The Arizona Community Foundation, Republic Media and ASU’s Morrison Institute for Public Policy are pleased to announce the next challenge being offered under The New Arizona Prize. The Water Innovation Challenge will award a $250,000 prize to a collaborative team in an Arizona community that develops the most innovative and scalable market-based, technological or entrepreneurial solution to advance the sustainability of its water future. In addition, the winning team may also receive up to $50,000 in technical assistance from the WaterNow Alliance to support and accelerate the development and implementation of their winning solution. “Community” may be defined as a town or city, county, tribal area, or an entire region.

Solutions must be scalable to address the defined community’s needs and, if successful, should also be replicable in other Arizona communities. Community collaborations are required, and new, pilot and shovel-ready projects will be accepted.
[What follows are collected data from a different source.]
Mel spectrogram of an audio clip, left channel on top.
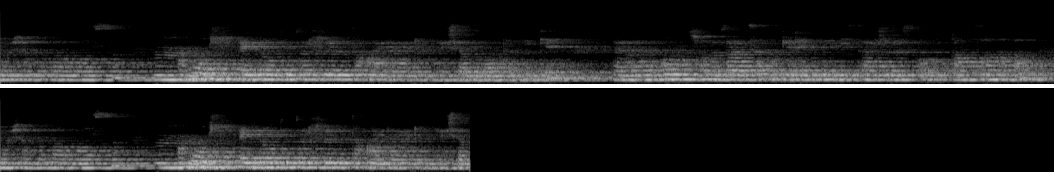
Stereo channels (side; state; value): right; drops out; at 4.7 s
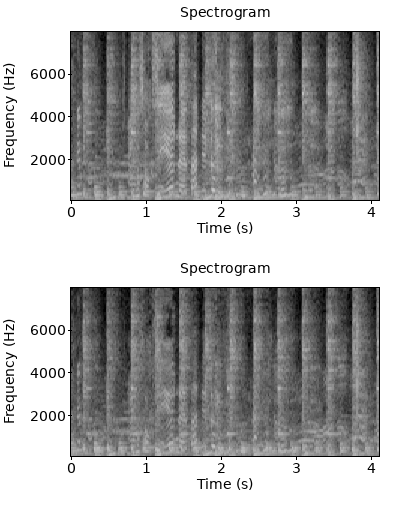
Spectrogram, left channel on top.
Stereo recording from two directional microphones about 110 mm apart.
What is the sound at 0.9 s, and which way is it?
Speech, 40° left (ahead or behind).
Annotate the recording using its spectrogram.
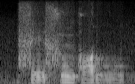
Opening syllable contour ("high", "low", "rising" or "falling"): low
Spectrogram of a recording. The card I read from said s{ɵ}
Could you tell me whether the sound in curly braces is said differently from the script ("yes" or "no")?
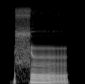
no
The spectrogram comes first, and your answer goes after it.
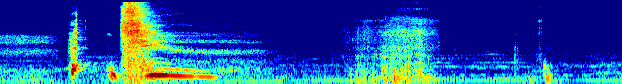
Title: Two Long Awaited Sneezes!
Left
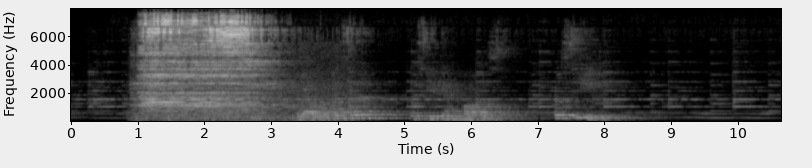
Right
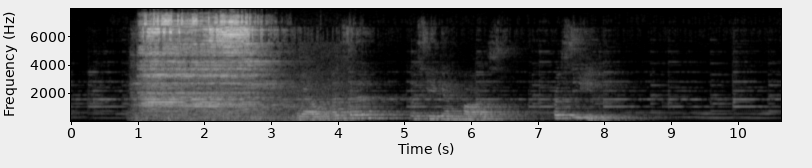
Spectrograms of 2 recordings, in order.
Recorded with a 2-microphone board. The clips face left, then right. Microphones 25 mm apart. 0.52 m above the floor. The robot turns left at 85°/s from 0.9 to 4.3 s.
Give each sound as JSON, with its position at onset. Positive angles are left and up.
{"t": 0.9, "sound": "sawing", "azimuth_deg": 140, "distance_m": 1.8}
{"t": 3.4, "sound": "a woman speaking", "azimuth_deg": -40, "distance_m": 1.9}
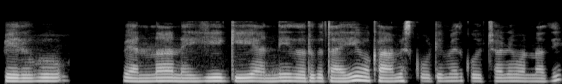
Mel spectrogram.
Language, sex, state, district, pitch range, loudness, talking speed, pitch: Telugu, female, Andhra Pradesh, Visakhapatnam, 150-160 Hz, -17 LUFS, 130 wpm, 155 Hz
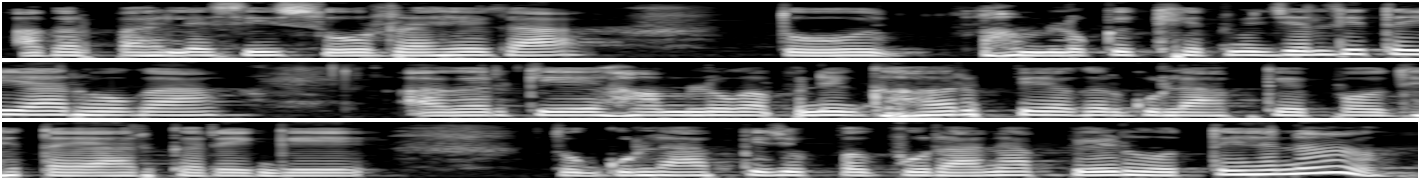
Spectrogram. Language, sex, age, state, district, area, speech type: Hindi, female, 45-60, Uttar Pradesh, Varanasi, urban, spontaneous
Teams should be comprised of community/citizen leaders, local government or elected officials, colleges/universities, a business association (i.e., local chamber of commerce) or a leading company based in the community, the local water provider, local nonprofit leaders, and if rural, an agricultural or ranching cooperative/association or a leading agricultural business or ranch.

INNOVATE TO SHAPE ARIZONA’S WATER FUTURE

The Arizona Community Foundation, Republic Media and ASU’s Morrison Institute for Public Policy are pleased to announce the next challenge being offered under The New Arizona Prize. The Water Innovation Challenge will award a $250,000 prize to a collaborative team in an Arizona community that develops the most innovative and scalable market-based, technological or entrepreneurial solution to advance the sustainability of its water future. In addition, the winning team may also receive up to $50,000 in technical assistance from the WaterNow Alliance to support and accelerate the development and implementation of their winning solution. “Community” may be defined as a town or city, county, tribal area, or an entire region.

Solutions must be scalable to address the defined community’s needs and, if successful, should also be replicable in other Arizona communities. Community collaborations are required, and new, pilot and shovel-ready projects will be accepted.

Teams should be comprised of community/citizen leaders, local government or elected officials, colleges/universities, a business association (i.e., local chamber of commerce) or a leading company based in the community, the local water provider, local nonprofit leaders, and if rural, an agricultural or ranching cooperative/association or a leading agricultural business or ranch.

Teams should have the authority, organizational and community support to execute their proposed solution.

It is critical that teams be comprised of members who have the professional authority and organizational/community support to execute the proposed solution at the community level. Because government participation, agreement and/or formal approval may be necessary in order to implement the solution, teams are required to have at least one government partner to ensure that the proposed solution represents the broader community and has the necessary backing for successful implementation and/or expansion.

The innovations possible are wide-ranging, and a few examples include water collection and reuse, wastewater management, water banking and trading, water efficiency improvements, water apps and smart technology centered on conservation or reuse and innovative pricing algorithms. Refer to the Rules for additional details.

About The New Arizona Prize

The New Arizona Prize, a philanthropic prize competition aimed at attracting new and innovative thinking to solve some of Arizona’s most pressing problems, was launched in 2014. The first challenge offered under The New Arizona Prize banner was the Water Consciousness Challenge and the $100,000 prize purse went to Beyond the Mirage, a team of videographers and marketers from the University of Arizona and Arizona Public Media. Their winning idea is a three-part, consciousness-raising digital strategy that includes an interactive web experience designed to educate and engage Arizonans about our water future, a full-length documentary film airing this spring on public television, and a classroom educational component. Learn more about their winning program at www.beyondthemirage.org.